Thursday, July 5, 2018

Regarding Grammar

Grammar is the backbone of writing. It is what we all work with to insure that the reader knows exactly what we are talking about. As someone who is not only an English major, but someone who teaches English, I am always pushing to see quality grammar in writing. For those of you in the writing community, I always find it funny that one issue continues to show up time and time again.


This is something that countless English teachers drive into our heads when we are in school. "To make your writing stronger, NEVER write in passive voice. This rule is often clumped in with other rules such as: "Never start a sentence with because." or "Fragments and Run on sentences are bad."

The problem here is that there are a ton of exceptions to the rules in grammar, and especially, when writing fiction, these issues will arise. Since we use dialogue in our writing, our characters will use these "improper" forms of grammar more often than not.

Let me take the time first to define the concept of active and passive voice. This information is coming from the 7th edition of A WRITER'S REFERENCE by Diana Hacker. This is my "go to" text for all things writing. I know a lot of people think Strunk & White is the best, I have found that
Hacker really does an infinitely better job of talking about grammar.

When using Active Voice, the subject of the sentence is the initiator of the action - The surge of power destroyed the pumps." In the case of Passive Voice, the subject of the sentence is acted upon by the verb - "The pumps were destroyed by a surge of power." (Hacker 156).

Now, this is where I want to really go to Hacker. She notes, "Although you may be tempted to avoid the passive voice completely, keep in mind that some writing situations call for it." (Hacker 157)

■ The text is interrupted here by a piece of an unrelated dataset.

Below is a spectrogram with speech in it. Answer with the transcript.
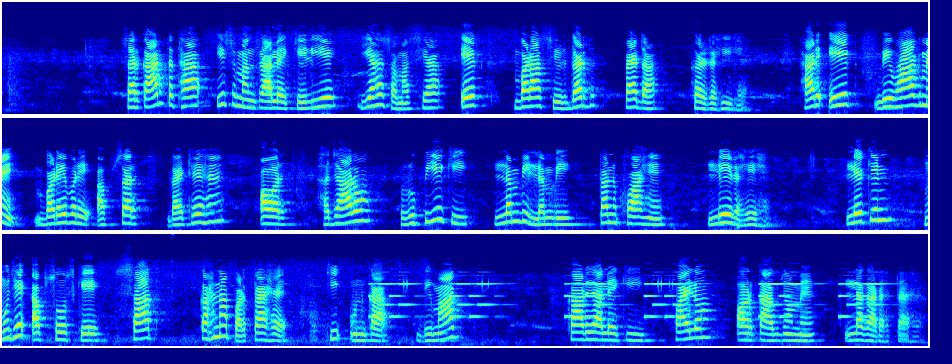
सरकार तथा इस मंत्रालय के लिए यह समस्या एक बड़ा सिरदर्द पैदा कर रही है। हर एक विभाग में बड़े बड़े अफसर बैठे हैं और हज़ारों रुपये की लंबी लंबी तनख्वाहें ले रहे हैं। लेकिन मुझे अफसोस के साथ कहना पड़ता है कि उनका दिमाग कार्यालय की फाइलों और कागज़ों में लगा रहता है।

The problem many writers face with grammar is that we can make things grammatically correct, but if the fluency of the writing is not there, that grammar is going to be counter-productive to what the writer is trying to achieve. In other words, sometimes writing in passive voice is going to sound better than writing in active voice.

Just because something is written in active voice does not always, as the definition implies, make the writing stronger. The strength of your writing comes from how you craft your sentences, how you use your words and how you make the characters jump off the page.

So, what should we take away from this? First of all, grammar, punctuation and spelling do matter when we write. We want to have the cleanest piece of writing possible to showcase our stories to the editors and agents. Secondly, we do not want to overly obsess about the grammar. If your attention is all on the grammar and you aren't thinking of the story, you will have nothing more than a grammatically correct piece of garbage. Finally, remember that your characters may use this grammar that would make English Grammar Freaks cringe. So what? That is how your character talks.

Hope this relieves some of your tension.


  1. Another great post that gives such good perspective on the whole issue. Thanks.

  2. This is where writer groups, beta readers, etc.. come in to play. Get the story out of your head. Write crap in the first draft. Passive voice the hell out of it. Get it out of your system. When first draft is complete the real work begins.

  3. Thank you!!! You cannot imagine how glad I am to actually hear someone in the industry saying this! Knowing the rules is different from writing something the way it needs to be written, using wording for effect even if you need to break the rules to do it. And I loved how you put it: "If your attention is all on the grammar and you aren't thinking of the story, you will have nothing more than a grammatically correct piece of garbage." YES! THAT! THANK YOU!